SOLUTION: Plan organized to turn its back to the street side and open out to the east and south. Design developed to have advantages of prefabrication although built on the side. Ledge proved both solid and flat; hence, prefabricated heating panels and foundations were laid directly on the stone; footings needed under bedroom portion only where rock ledge ran out. Plan worked out on a 4’-1/4” module – the 4’ to take standard sheets of plywood; the ¼” to allow a space between sheets, eliminating any fitting or butting at the joints. Dry construction throughout.
MATERIALS AND METHODS

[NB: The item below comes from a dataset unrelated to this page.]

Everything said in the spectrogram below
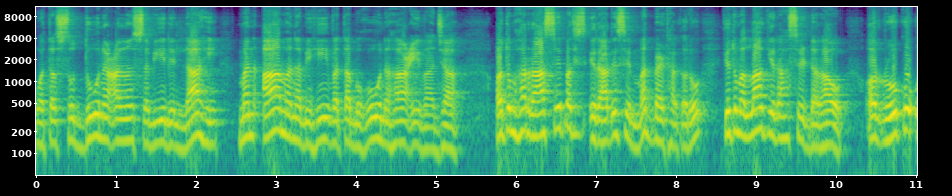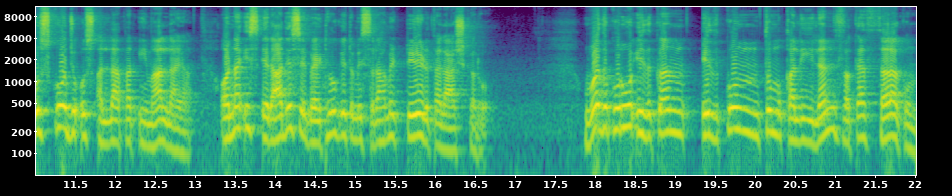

CONSTRUCTION: Framing: wood. Walls: no footings; stone foundations on solid rock; native stone. Interior finishes: Douglas fir plywood; exterior: 5-ply waterproof plywood. Floors: wood sash: double-insulating glazing; glass block (bathroom only). Insulation: acoustical; cement-impregnated wood-fiberboard exposed on ceilings; thermal’ double-thick expansible blanket; flameproof cotton: glass-wool batts: blown-in wool type. Partitions: frame. Surfaced both sides with plywood. Doors: birch-surfaced hollow core; solid flush exterior doors.

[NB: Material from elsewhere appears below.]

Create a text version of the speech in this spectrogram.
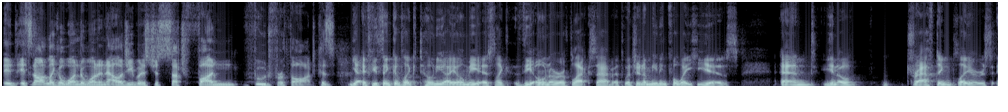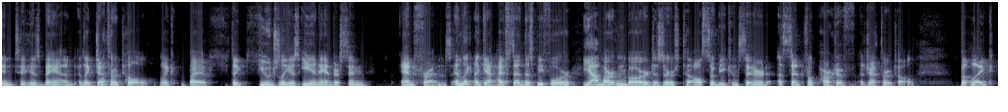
it, it's not like a one to one analogy, but it's just such fun food for thought. Because yeah, if you think of like Tony Iommi as like the owner of Black Sabbath, which in a meaningful way he is, and you know, drafting players into his band, and like Jethro Tull, like by a like hugely is Ian Anderson and friends. And like again, I've said this before. Yeah. Martin Barre deserves to also be considered a central part of a Jethro Tull, but like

EQUIPMENT: Heating: hot-water radiant panel, zoned for three areas; gas-fired boiler; automatic controls; attic fan. Kitchen: electric stove, refrigerator, dishwasher, garbage disposal unit, deep freeze, and exhaust fan. Special equipment: water softener.
front door - (looking south)

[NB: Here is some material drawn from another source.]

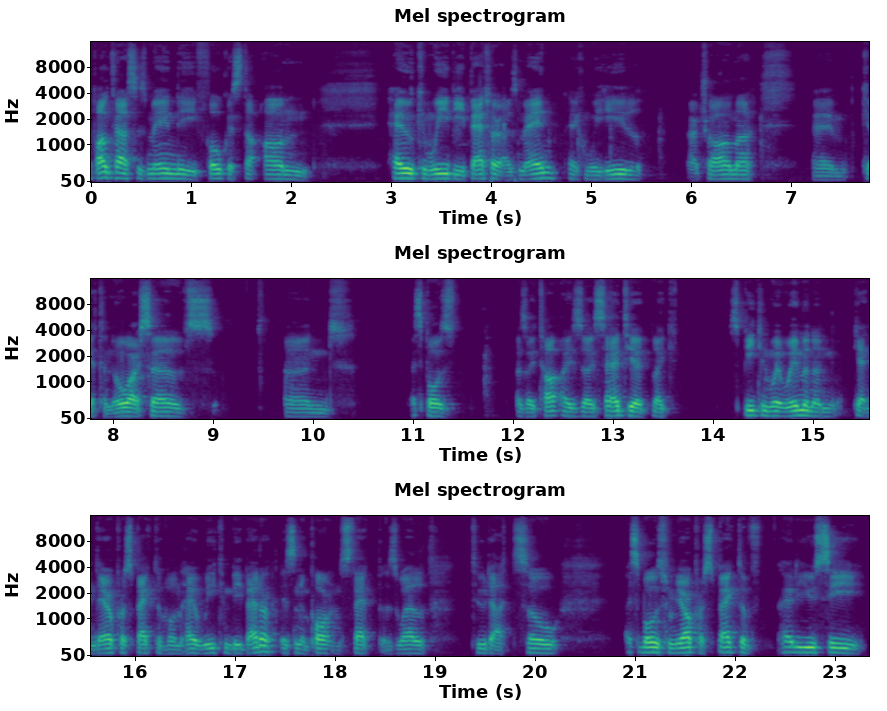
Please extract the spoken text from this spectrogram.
the podcast is mainly focused on how can we be better as men? How can we heal our trauma um, get to know ourselves? And I suppose, as I thought, as I said to you, like speaking with women and getting their perspective on how we can be better is an important step as well to that. So, I suppose from your perspective, how do you see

view from street (utility rooms, left, bedroom wing, right)
bedroom wing, additional bedrooms to be added later at lower level
view from east (living rooms left, outdoor living, right center, service right
living room and porch (right); glazed stairwell (left)
(first floor plan)
south window of living room and stair hall to bedroom wing
fireplace corner of living room with east porch beyond
master bedroom with cantilevered deck outside southeast window wall
wall between dining area and kitchen
Tuesday, August 25, 2009
Architect: Runnells Clark Waugh and Matsumoto Architects
James Ingraham Clark, Project Designer
Year Designed: circa 1947-48
Builder: Don Drummond
Year Completed: circa 1948
Location: Leawood, Kansas
(Greater Kansas City Area)
Photographer: Gene Hook
Photos scanned from and article excerpted from: The American House Today : 85 Notable Examples Selected and Evaluated by Katherine Morrow Ford and Thomas H. Creighton, Reinhold, 1951, pp 134-135
KANSAS CITY, MISSOURI
Built for one of the partners in an architectural firm, this house of the James Ingraham Clarks is planned carefully for expansion as the family grows. It turns away from the street – originally a quite thoroughfare which has since became much more busy, partly because people come to see the house – and faces towards the south and southeast on a sloping site which ends in a wooded creek bed. When the house was built there was one child; now there are two, and family plans are for two more. Hence it was desired that the house could grow both in bedroom accommodations and in living space. Facing the street is a “core” which will not change: utility rooms, kitchens, laundry and garage. Past these rooms as one enters the house is a living room which is at present reasonably large, but certainly not oversized. In the future, as the plan indicates, this room will be extended, and even may have a porch on the end as a final expansion. The solution to the addition of bedrooms is made possible by a steep drop of fifteen feet in the site at the point where the bedroom wing breaks from the main house. Under the present two bedrooms there is now an open terraced space which, can, when the family has grown, be converted into a lower bedroom floor with three rooms. Mr. Clark is thoroughly objective about the value or lack of value of a number of ideas that went in the house. Orientation for sun control, studied mathematically, has worked out excellently. Plans to use a certain amount of site prefabrication – panels constructed on the property and raised into place – did not work so well, because of unfamiliarity of the available labor with this system. There is “nearly too much: storage space in cupboards, drawers and shelves. These are minor troubles, however. In general the dry-wall construction, the acoustic ceilings, the efficient kitchen layout, and the orientation have worked very well.
RUNNELLS, CLARK, WAUGH & MATSUMOTO, ARCHITECTS